EXERCISE DIRECTIONS
Restate the entries word for word and skip every image.

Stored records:
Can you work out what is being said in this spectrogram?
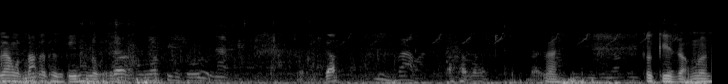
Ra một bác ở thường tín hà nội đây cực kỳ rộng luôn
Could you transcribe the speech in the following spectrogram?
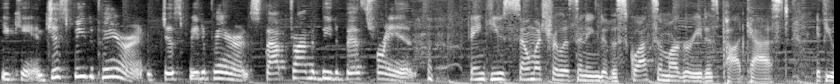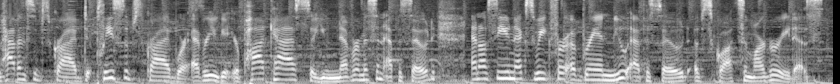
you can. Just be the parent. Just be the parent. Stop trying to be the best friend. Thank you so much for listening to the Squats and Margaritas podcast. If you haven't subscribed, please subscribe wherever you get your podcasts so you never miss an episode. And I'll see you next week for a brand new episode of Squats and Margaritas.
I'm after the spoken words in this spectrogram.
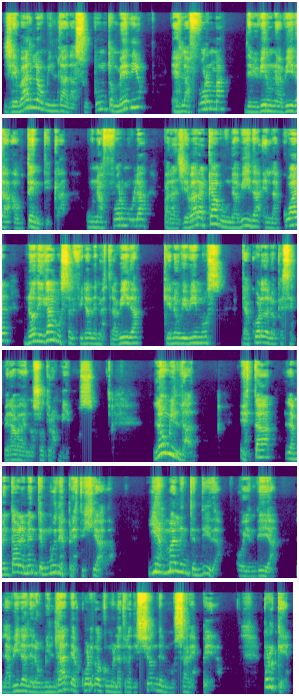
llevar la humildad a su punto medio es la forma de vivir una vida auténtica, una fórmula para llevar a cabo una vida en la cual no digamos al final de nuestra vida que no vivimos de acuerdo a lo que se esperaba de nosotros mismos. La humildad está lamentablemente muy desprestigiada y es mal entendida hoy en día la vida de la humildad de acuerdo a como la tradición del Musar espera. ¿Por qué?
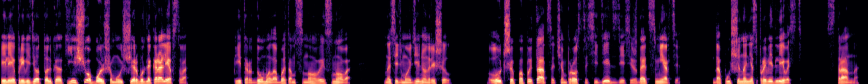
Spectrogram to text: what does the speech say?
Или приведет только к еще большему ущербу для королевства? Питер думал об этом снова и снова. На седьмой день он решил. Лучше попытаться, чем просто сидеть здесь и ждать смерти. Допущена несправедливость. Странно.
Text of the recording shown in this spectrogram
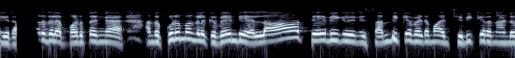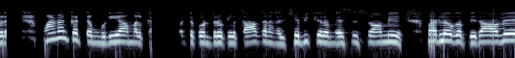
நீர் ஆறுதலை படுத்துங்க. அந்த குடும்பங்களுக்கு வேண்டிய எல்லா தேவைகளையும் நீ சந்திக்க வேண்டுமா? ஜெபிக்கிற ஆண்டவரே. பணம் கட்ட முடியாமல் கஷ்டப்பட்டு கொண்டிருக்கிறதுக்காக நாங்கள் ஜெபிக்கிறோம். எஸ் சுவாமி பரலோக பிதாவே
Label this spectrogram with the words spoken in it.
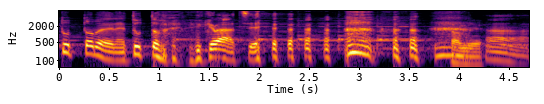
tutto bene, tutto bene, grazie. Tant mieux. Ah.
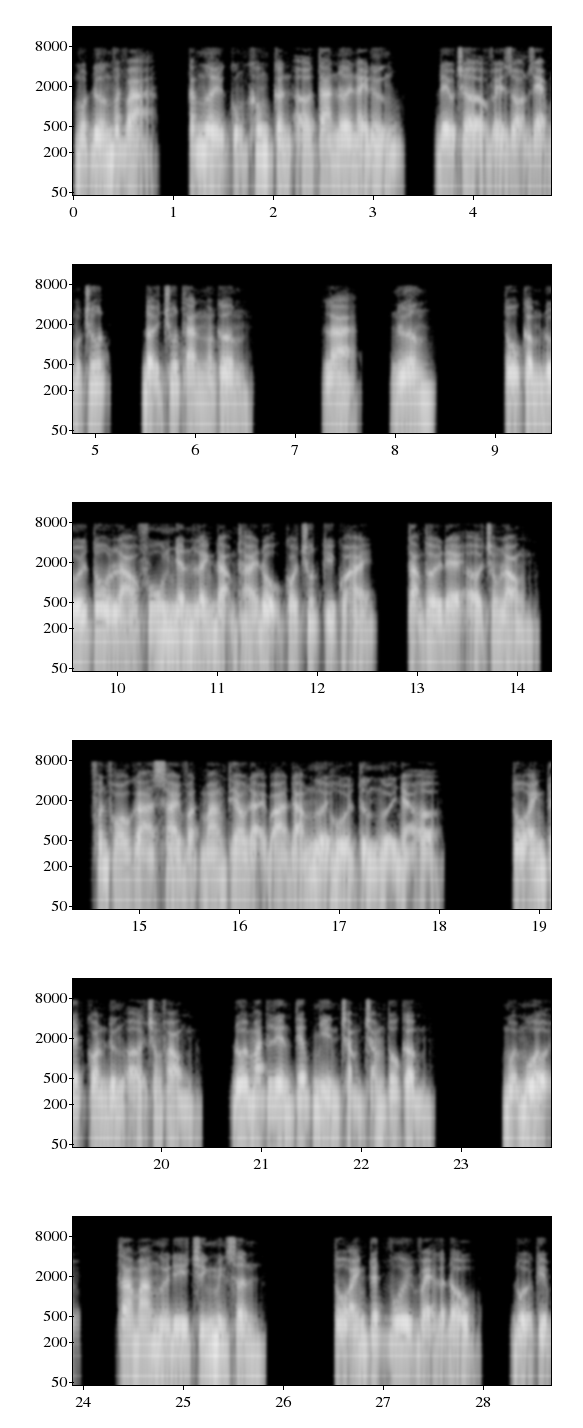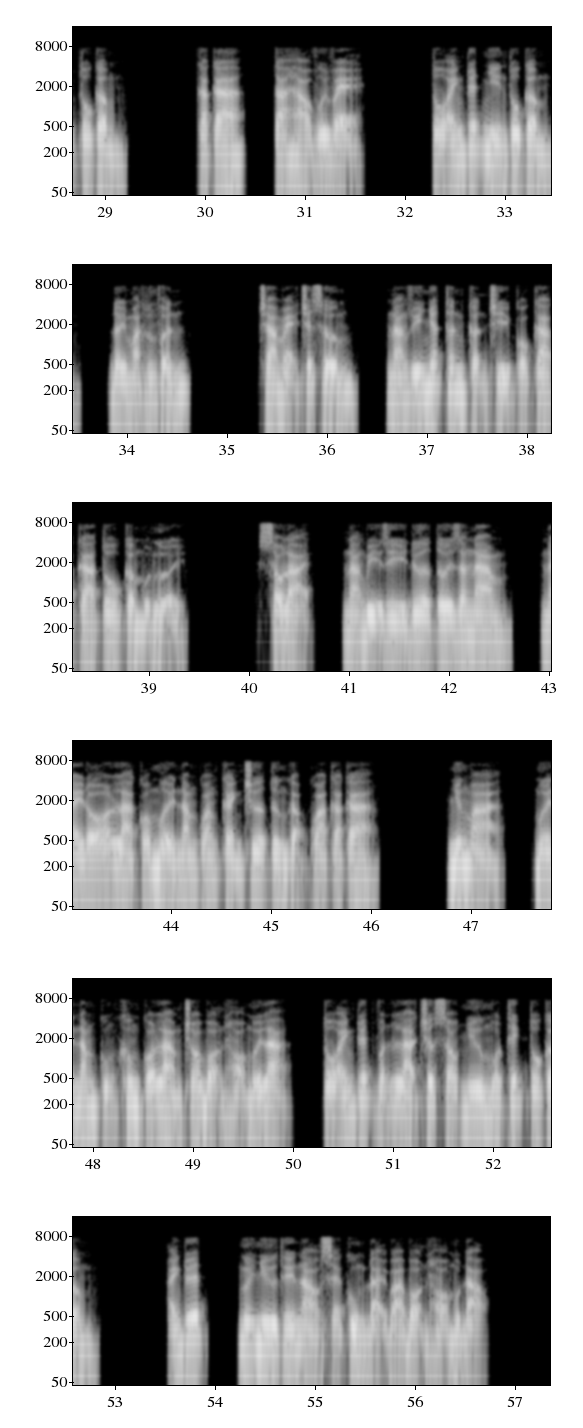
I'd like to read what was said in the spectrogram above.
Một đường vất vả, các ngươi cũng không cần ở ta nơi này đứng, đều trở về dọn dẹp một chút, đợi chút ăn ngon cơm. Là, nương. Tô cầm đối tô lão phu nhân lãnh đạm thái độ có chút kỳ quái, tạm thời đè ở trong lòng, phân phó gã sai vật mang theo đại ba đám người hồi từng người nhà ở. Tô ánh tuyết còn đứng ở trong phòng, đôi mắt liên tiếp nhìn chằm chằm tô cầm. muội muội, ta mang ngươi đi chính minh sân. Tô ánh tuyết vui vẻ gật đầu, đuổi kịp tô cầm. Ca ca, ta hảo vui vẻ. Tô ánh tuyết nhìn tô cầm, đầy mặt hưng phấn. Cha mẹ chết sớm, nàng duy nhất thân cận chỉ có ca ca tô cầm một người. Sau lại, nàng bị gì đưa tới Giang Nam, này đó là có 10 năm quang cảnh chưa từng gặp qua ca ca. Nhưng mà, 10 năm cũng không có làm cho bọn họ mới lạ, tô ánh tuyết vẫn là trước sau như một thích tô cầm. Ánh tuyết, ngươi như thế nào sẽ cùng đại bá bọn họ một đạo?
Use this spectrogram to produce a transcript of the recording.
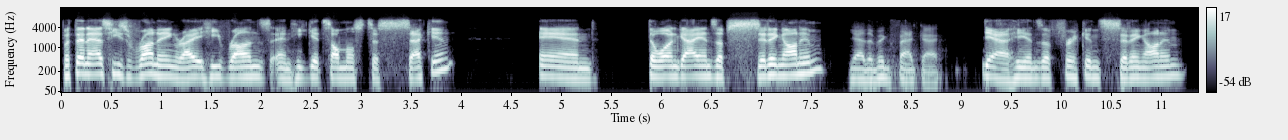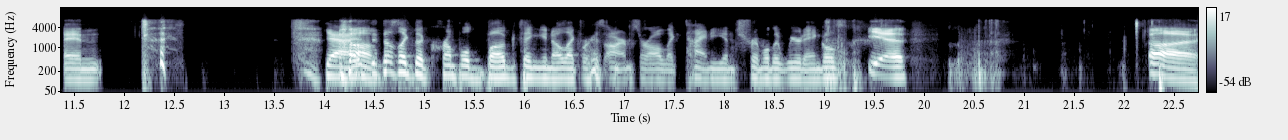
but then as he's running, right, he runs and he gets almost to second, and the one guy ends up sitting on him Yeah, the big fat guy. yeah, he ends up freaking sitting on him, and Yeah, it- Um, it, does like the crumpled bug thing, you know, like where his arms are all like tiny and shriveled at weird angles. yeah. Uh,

EXERCISE RESULT
Can you work out what is being said in this spectrogram?
Ra một bác ở thường tín hà nội đây cực kỳ rộng luôn
Could you transcribe the speech in the following spectrogram?
you can. Just be the parent. Just be the parent. Stop trying to be the best friend. Thank you so much for listening to the Squats and Margaritas podcast. If you haven't subscribed, please subscribe wherever you get your podcasts so you never miss an episode. And I'll see you next week for a brand new episode of Squats and Margaritas.
I'm after the spoken words in this spectrogram.
llevar la humildad a su punto medio es la forma de vivir una vida auténtica, una fórmula para llevar a cabo una vida en la cual no digamos al final de nuestra vida que no vivimos de acuerdo a lo que se esperaba de nosotros mismos. La humildad está lamentablemente muy desprestigiada y es mal entendida hoy en día la vida de la humildad de acuerdo a como la tradición del Musar espera. ¿Por qué?
Spectrogram to text: what does the speech say?
Или приведет только к еще большему ущербу для королевства? Питер думал об этом снова и снова. На седьмой день он решил. Лучше попытаться, чем просто сидеть здесь и ждать смерти. Допущена несправедливость. Странно.
Text of the recording shown in this spectrogram
நீர் ஆறுதலை படுத்துங்க. அந்த குடும்பங்களுக்கு வேண்டிய எல்லா தேவைகளையும் நீ சந்திக்க வேண்டுமா? ஜெபிக்கிற ஆண்டவரே. பணம் கட்ட முடியாமல் கஷ்டப்பட்டு கொண்டிருக்கிறதுக்காக நாங்கள் ஜெபிக்கிறோம். எஸ் சுவாமி பரலோக பிதாவே
Label this spectrogram with the words spoken in it.
tutto bene, tutto bene, grazie. Tant mieux. Ah.
I'd like to read what was said in the spectrogram above.
Một đường vất vả, các ngươi cũng không cần ở ta nơi này đứng, đều trở về dọn dẹp một chút, đợi chút ăn ngon cơm. Là, nương. Tô cầm đối tô lão phu nhân lãnh đạm thái độ có chút kỳ quái, tạm thời đè ở trong lòng, phân phó gã sai vật mang theo đại ba đám người hồi từng người nhà ở. Tô ánh tuyết còn đứng ở trong phòng, đôi mắt liên tiếp nhìn chằm chằm tô cầm. muội muội, ta mang ngươi đi chính minh sân. Tô ánh tuyết vui vẻ gật đầu, đuổi kịp tô cầm. Ca ca, ta hảo vui vẻ. Tô ánh tuyết nhìn tô cầm, đầy mặt hưng phấn. Cha mẹ chết sớm, nàng duy nhất thân cận chỉ có ca ca tô cầm một người. Sau lại, nàng bị gì đưa tới Giang Nam, này đó là có 10 năm quang cảnh chưa từng gặp qua ca ca. Nhưng mà, 10 năm cũng không có làm cho bọn họ mới lạ, tô ánh tuyết vẫn là trước sau như một thích tô cầm. Ánh tuyết, ngươi như thế nào sẽ cùng đại bá bọn họ một đạo?
Use this spectrogram to produce a transcript of the recording.
but then as he's running, right, he runs and he gets almost to second, and the one guy ends up sitting on him Yeah, the big fat guy. yeah, he ends up freaking sitting on him, and Yeah, it- Um, it, does like the crumpled bug thing, you know, like where his arms are all like tiny and shriveled at weird angles. yeah. Uh,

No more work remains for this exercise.